The homes' full-length porches hug front entrances. Brickwork and iron lattices encircle yards and contrasting pastel colors brighten outer walls.
The progress seems only a trickle. Soon it might become a flood.
After three years of quiet planning and property acquisition, construction in Laney-Walker and Bethlehem is now poised to take off.
Three more homes are being built on Pine Street and 22 more are planned. At another site -- Holley Street, just off R.A. Dent Boulevard -- new homes also have appeared.
By the end of the year, construction will be under way at five sites, said Chester Wheeler, the director of Augusta's Housing and Community Development Department. The city agency serves as the master developer for revitalization of the two neighborhoods.

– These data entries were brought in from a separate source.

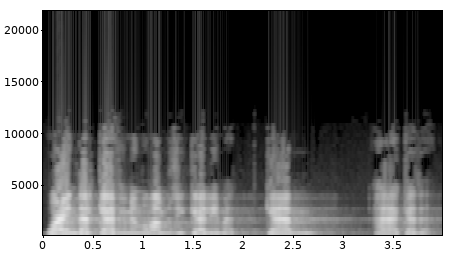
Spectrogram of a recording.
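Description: Slow, measured male recitation teacher, chanting examples melodically, long reverb tail. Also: high voice, lively intonation, bright, forceful tone. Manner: explains each rule, then chants the example words slowly. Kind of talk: tajweed lesson with recited examples.

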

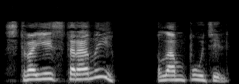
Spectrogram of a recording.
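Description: Woman reading a grumbling, mocking cop, quick retorts, audiobook. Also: a little high, lively intonation, dry recording, highs cut off. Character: gruff, joking male police officer.

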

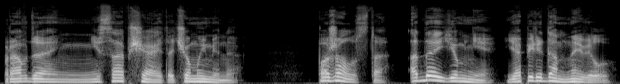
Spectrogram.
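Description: A man voicing an excitable, loud schoolboy wizard in a read-aloud story, pitched well above his own voice. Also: a little slow, no room sound, clean studio sound. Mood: pleading. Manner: shouting, indignant.

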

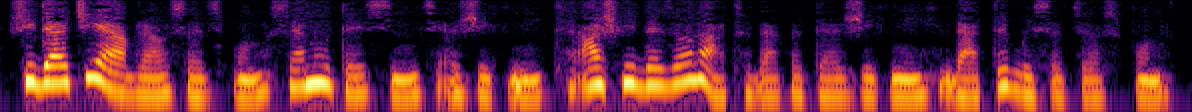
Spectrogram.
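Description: Woman voicing a suave gentleman thief. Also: medium pitch, animated, breathy edge, low-quality recording. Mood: gently warning. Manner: self-assured, cool and controlled. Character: suave middle-aged male gentleman thief. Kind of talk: audiobook character reading.

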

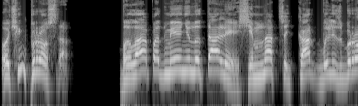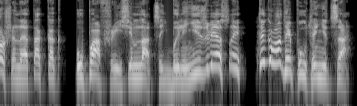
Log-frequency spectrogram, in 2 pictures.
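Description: A man reading an audiobook, voicing a red-mustached gentleman who explains matter-of-factly. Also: high voice, sing-song, measured pace, no room sound, studio quality, voice pushed up.

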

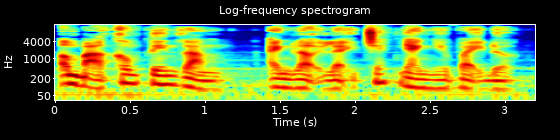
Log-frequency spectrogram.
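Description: A man narrating a scripted ghost story in a steady, solemn reading. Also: sits low, a little fast, faint music behind.

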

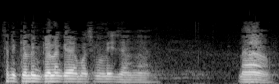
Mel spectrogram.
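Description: A man's voice: mid-range voice, steady tone, normal speed, a little mellow. A man teaching an Arabic language class, calling on students by name, quizzing them on words and correcting their reading. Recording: echoey hall, dull lo-fi recording.

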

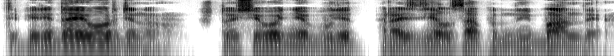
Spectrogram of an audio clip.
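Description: A man's voice: sits low, moderate pace, a little mellow, no echo, clean studio sound, pitched above the performer's own voice, close to an everyday voice. A man voicing a battered, sardonic young protagonist with a curt, muttering manner in a fantasy audiobook. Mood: dry, curt.

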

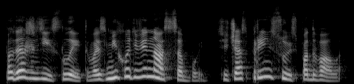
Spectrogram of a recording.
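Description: Woman narrator doing fussy landlady, chatters fast and high, storybook. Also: animated. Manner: rapid chatter.

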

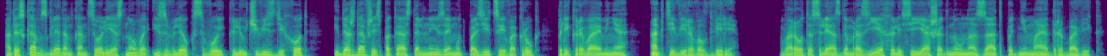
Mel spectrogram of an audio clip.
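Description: Deep-voiced male audiobook narrator. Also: moderate pace, mellow, dry recording, studio quality. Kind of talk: scripted first-person narration.

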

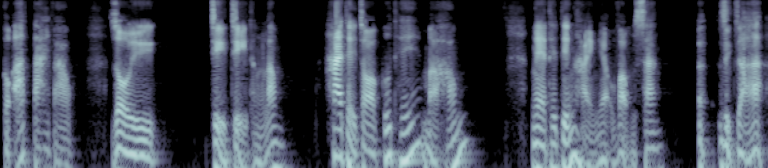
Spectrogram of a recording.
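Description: Husky male narrator, lowish, animated, colloquial. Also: measured pace, pauses often. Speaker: audiobook narrator. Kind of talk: storytelling narration.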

"It's exciting to see this kind of development in a neighborhood that, for years, had been abandoned," Wheeler said. "People didn't think it could be accomplished, but we know it can happen. It's a matter of changing the mindset."

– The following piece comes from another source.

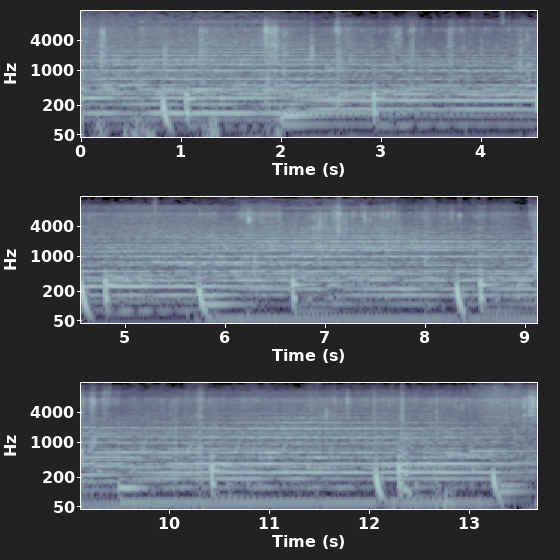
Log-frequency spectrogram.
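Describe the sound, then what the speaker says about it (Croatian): Rain patters steadily on a mountain hike near the Veliki Movran waterfall on Čvrsnica, a dense continuous drizzle with scattered sharper drop hits close by and a low steady hum underneath. "Još više pojača kiša."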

The Augusta Commission in 2007 passed a $1-a-night hotel tax, to be split between inner-city revitalization and the new TEE Center's operations. Laney-Walker/Bethlehem revitalization will get $37.5 million over 50 years.
The plan is to buy property and finance re-development at "catalyst" sites, pockets of land visible from the neighborhoods' major corridors.
"You create a critical mass of development, where people can see a number of activities going on. That changes the environment," Wheeler said.
Wheeler projects the $37.5 million the city spends should spark enough interest from the private sector to get a total of $99 million reinvested in Laney-Walker and Bethlehem.
The plan uses multiple strategies.
One is to invest in housing first and commercial properties second, said Jesse Wiles, a consultant for Housing and Community Development.
"There's market potential for Laney-Walker in retail, but it's driven by rooftops," he said. "For example, in the Bethlehem neighborhood, well over 40 percent of properties are abandoned. That's not enough rooftops to attract grocery and convenience stores."
Wiles said 35 percent to 60 percent of houses should be owner-occupied and rents need to reach market rates and be unsubsidized. That tells the market the neighborhood is stable.
"Then, retail will come," he said.
Another strategy is to make inner-city redevelopment easier by removing barriers. Developers like to build on empty land, not hassle with neighborhoods with a multitude of owners and buildings in various stages of disrepair, Wheeler said.
That's why Housing and Community Development focused on purchasing contiguous lots first, Wiles said. A full-time team approached owners all over the country and cleared titles on their properties.
"We had a significant amount of success. Seven out of 10 owners were willing sellers," Wiles said.
The city demolished dilapidated structures, Wheeler said.
It also assists the developers by performing engineering studies, creating design guidelines, providing a marketing campaign for the revitalization project and a brokerage firm to manage sales.
"The developers don't have to deal with things they normally would have to. It's a piece of cake for them now," Wheeler said.
A final strategy is to leverage public dollars to attract private investment.
Housing and Community Development offers low-interest loans to residential and commercial developers for up to 25 percent of construction costs. That can make a project affordable, Wheeler said.
Similar incentives are given to home buyers and also to people who already own a home who want to make repairs. To qualify for a loan, renovators must bring their buildings up to code.
Martin Melaver is a third-generation real estate planner, developer and broker from Savannah and the marketing consultant for the Laney-Walker/Bethlehem project.
"We're in a very tough economy, and these neighborhoods have endured four decades of decline," he said. "That being said, this is about as brilliant a strategy as I've ever seen."
Over 16 million Americans are looking to move back into urban cores, where they can live, work and play in a neighborhood that has a sense of community, Melaver said.
Cities that capitalize on that trend will reap rewards.
Laney-Walker and Bethlehem might be two of Augusta's poorest neighborhoods but, unlike other downtown master plans, theirs is funded.
"We have all the pieces we need to make it happen," he said. "I believe the biggest hurdle is just getting Augustans to believe in it."
Reach Carole Hawkins at (706) 823-3341, or email@example.com.